My favorite Junior Ranger ceremony I performed was on Flag day for a girl about 10 years old. She was rather meek when she walked into the JRAC taking everything in, this was a whole new world where her experience was centered. Is that something we are moving toward? Of course, but only in certain settings, like playgrounds and areas designated for children. The park should serve all not just the main demographic of the cruise ships: an aging population who want to know about gold (and have their hearts broken when they discover gold was found a mere 500 miles away in Dawson). But kids deserve to engage with the park, they deserve to be a priority in its offerings. They are the future and their perception now can impact the cultural significance of parks in the future. Olivia, the little girl I wore in, allowed me to see the power offerings like the Junior Ranger program have in our lives. She came in unsure of me, and my beaver puppet, Rupert. Every interaction we had she gained her footing; she pulled a little bit more of herself out and offered it up to the world. By the end she knew her opinion was valued, by the end she felt like she could say what she meant and not what was expected from her. She came in unsure but walked out with confidence in herself, not just from a badge but from persevering through the unknown. Did she know what heritage, perseverance, entrepreneur, bravery, and luck were? Yes, but knowing them isn’t the purpose of this activity. The purpose is to show people that their thoughts and opinions matter, that they have a place in the world.

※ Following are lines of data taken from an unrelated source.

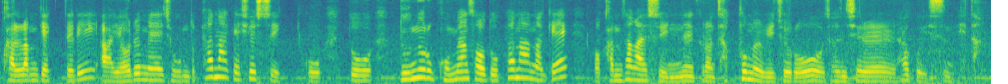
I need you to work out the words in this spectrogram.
관람객들이 아 여름에 조금 더 편하게 쉴 수 있고 또 눈으로 보면서도 편안하게 어, 감상할 수 있는 그런 작품을 위주로 전시를 하고 있습니다.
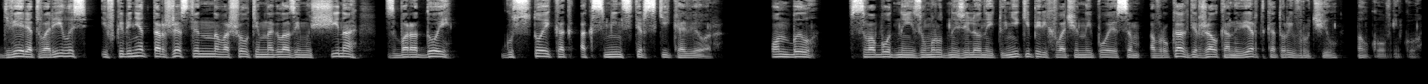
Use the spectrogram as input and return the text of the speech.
Дверь отворилась, и в кабинет торжественно вошел темноглазый мужчина с бородой, густой, как оксминстерский ковер. Он был в свободной изумрудно-зеленой тунике, перехваченной поясом, а в руках держал конверт, который вручил полковнику.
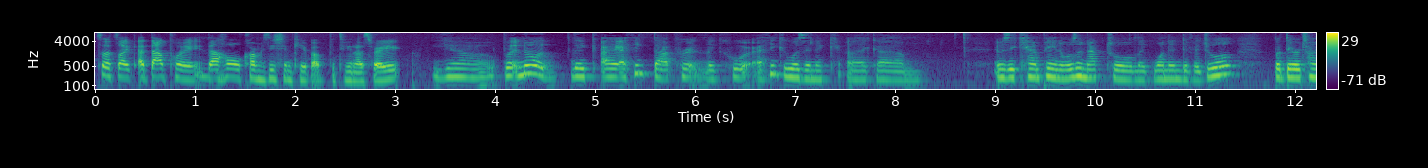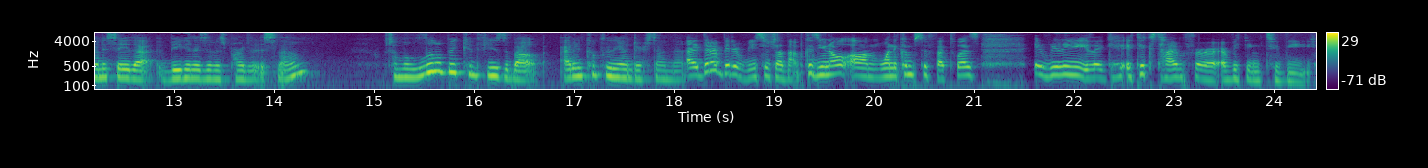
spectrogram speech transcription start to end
So it's like at that point, that whole conversation came up between us, right? Yeah, but no, like I, I think that per like who I think it was in like um, it was a campaign. It wasn't actual like one individual, but they were trying to say that veganism is part of Islam, which I'm a little bit confused about. I didn't completely understand that. I did a bit of research on that because you know, um, when it comes to fatwas, it really like it takes time for everything to be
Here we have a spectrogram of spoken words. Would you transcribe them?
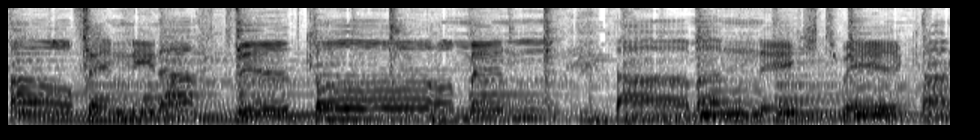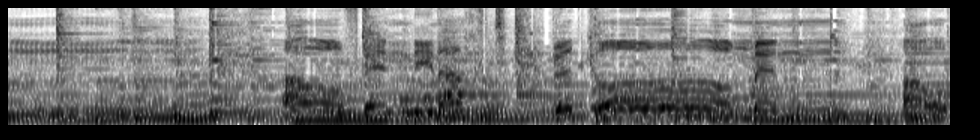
Auf, wenn die Nacht wird kommen, da wird kommen, auch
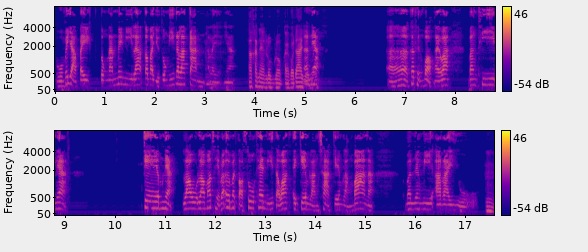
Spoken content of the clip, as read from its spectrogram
โอ้ไม่อยากไปตรงนั้นไม่มีแล้วก็มาอยู่ตรงนี้ก็ละกันอะไรอย่างเงี้ย ถ้าคะแนนรวมๆกันก็ได้อยู่อันเนี้ยเออ ก็ถึงบอกไงว่า บางทีเนี่ย เกมเนี่ย เราเรามักจะเห็นว่าเออมันต่อสู้แค่นี้ แต่ว่าไอเกมหลังฉากเกมหลังบ้านน่ะมันยังมีอะไรอยู่อืม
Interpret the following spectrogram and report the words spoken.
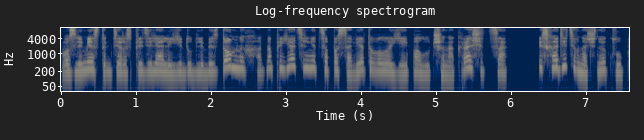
возле места, где распределяли еду для бездомных, одна приятельница посоветовала ей получше накраситься и сходить в ночной клуб.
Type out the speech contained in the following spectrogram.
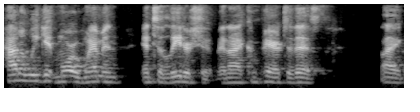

Maybe I’ve placed too much value in these interactions, maybe they aren’t changing the experiences of our younger demographic, maybe they’re just a way to get a free souvenir. Or these experiences are teaching young people to value themselves, they are letting the invisible feel seen for a change. Did the women of the Gold Rush come here in 1897 to feel seen, to have their voices heard? Was this happening de jure back in ’97 or was it felt de facto in 1913, when women (read white women) were given the right to vote? Was it later when indigenous women were given the right to vote in 1915 (only if they gave up their culture and community)? Or even in 1962, when every state finally recognized the rights of indigenous people to vote?
ACE EPIC CRDIP Intern at Klondike Gold Rush National Historical Park in Skagway Alaska.c